Children should be treated with kindness instead of annoyance. Compassion should reign over sarcasm. Be friends with your kids. Listen to them. Talk to them. Laugh and joke. Sing. Play. Cry with them. Hug them. Praise them. Spend one-on-one time with each child.


Finding ways to help our kids learn and grow with out coercing them is one of the most challenging parts of authoritative parenting. Parents should be clear and firm about rules but should proactively explain why the rules are set. Corrective measures should be promptly applied when children do not abide by the rules.

(Here Jedi is sitting on my lap during a Pow Wow at our park. He knows that if he runs off he will get lost.

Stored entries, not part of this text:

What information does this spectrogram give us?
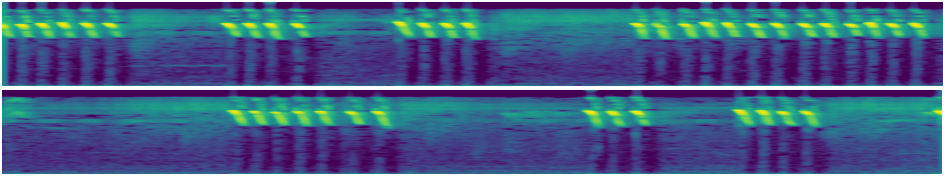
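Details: Gacor full isian song of a purple-throated sunbird (konin): thin, very high staccato notes fired in tight runs, some bursts longer, with brief silent gaps between.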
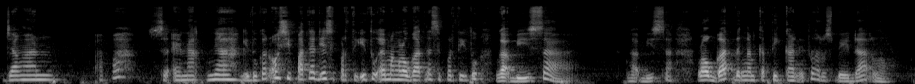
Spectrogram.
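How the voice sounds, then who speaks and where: Middle-aged woman vlogger, Sundanese accent, animated and indignant as she vents. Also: mid-range voice, a little fast. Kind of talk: venting monologue.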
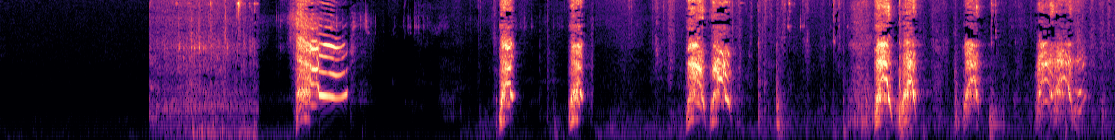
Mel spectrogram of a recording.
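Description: A small dog, a chihuahua, gives one high, wavering whine, then a string of short, sharp barks, several in quick pairs.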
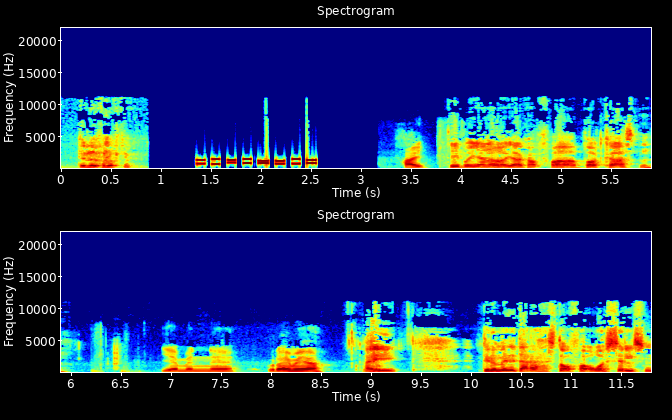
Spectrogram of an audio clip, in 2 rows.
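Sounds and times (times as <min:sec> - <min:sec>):
speech: 0:00.2 - 0:00.8, 0:03.4 - 0:11.8
phone touch-tone dialing beeps: 0:01.4 - 0:02.6.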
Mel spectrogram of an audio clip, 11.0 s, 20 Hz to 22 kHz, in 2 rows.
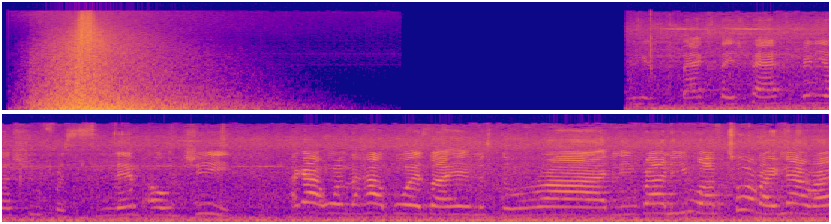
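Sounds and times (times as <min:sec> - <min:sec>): whoosh with deep rumble: 0:00.0 - 0:02.1.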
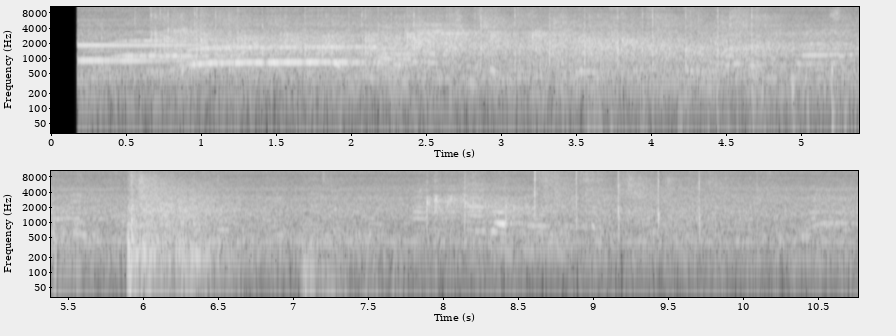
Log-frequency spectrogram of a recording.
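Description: Voices and calls of people in a gymnasium, with one loud thump just before six seconds in as a gymnast hits the springboard and mounts the uneven bars, followed by scattered light clicks and knocks of the bars as she swings.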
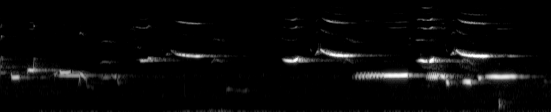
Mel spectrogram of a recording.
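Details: Pied butcherbird from wooded areas of New England, NSW, Australia, with a clear voice; mellow, flute-like whistled phrases, some slurred upward, others level and sustained, delivered in several runs with brief gaps between them.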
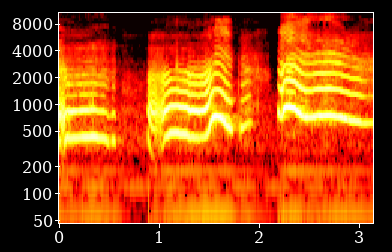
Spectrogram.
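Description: A baby wails in three loud bursts, each high, strained cry rising and falling in pitch, with brief gasping pauses between them.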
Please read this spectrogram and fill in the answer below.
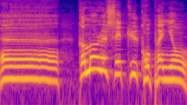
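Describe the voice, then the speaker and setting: A man puts on a character voice, pitched high, and speaks at a very slow pace. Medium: read story.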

He was very patient and was rewarded with play time at the new playground.) 
Rules help keep our children safe.

Kids should know the rules and the consequences. Such as, "Do not leave your toys on the floor. If you do Mommy will put them up on the shelf for several days." Or, if a teenager breaks curfew maybe their use of the family vehicle is suspended.


Kids really benefit from learning how to make appropriate choices. Giving kids the chance to make their choices that will benefit both the child and parent is a great way to achieve this. For example, letting your child choose whether they will brush their teeth or put their pajama's on first, letting them choose what kind of cereal they want, letting them choose what kind of fruit they want, etc.

Motivating our children to want to do the right thing rather than forcing them to do it is away to build relationships and build responsible people. If we explain patiently why we think something isn't right or is not a good choice we give our children the knowledge to make the right decision if they so choose.

Edited: 12/10/2016 - Ideas and quotes were enhanced by the text book Successful Marriages and Families: Proclamation Principles and Research Perspectives. Edited by Alan J. Hawkins, David C. Dollahite, and Thomas W. Draper. I really recommend that everyone purchase and READ this book. It's so great.

No comments:

Post a Comment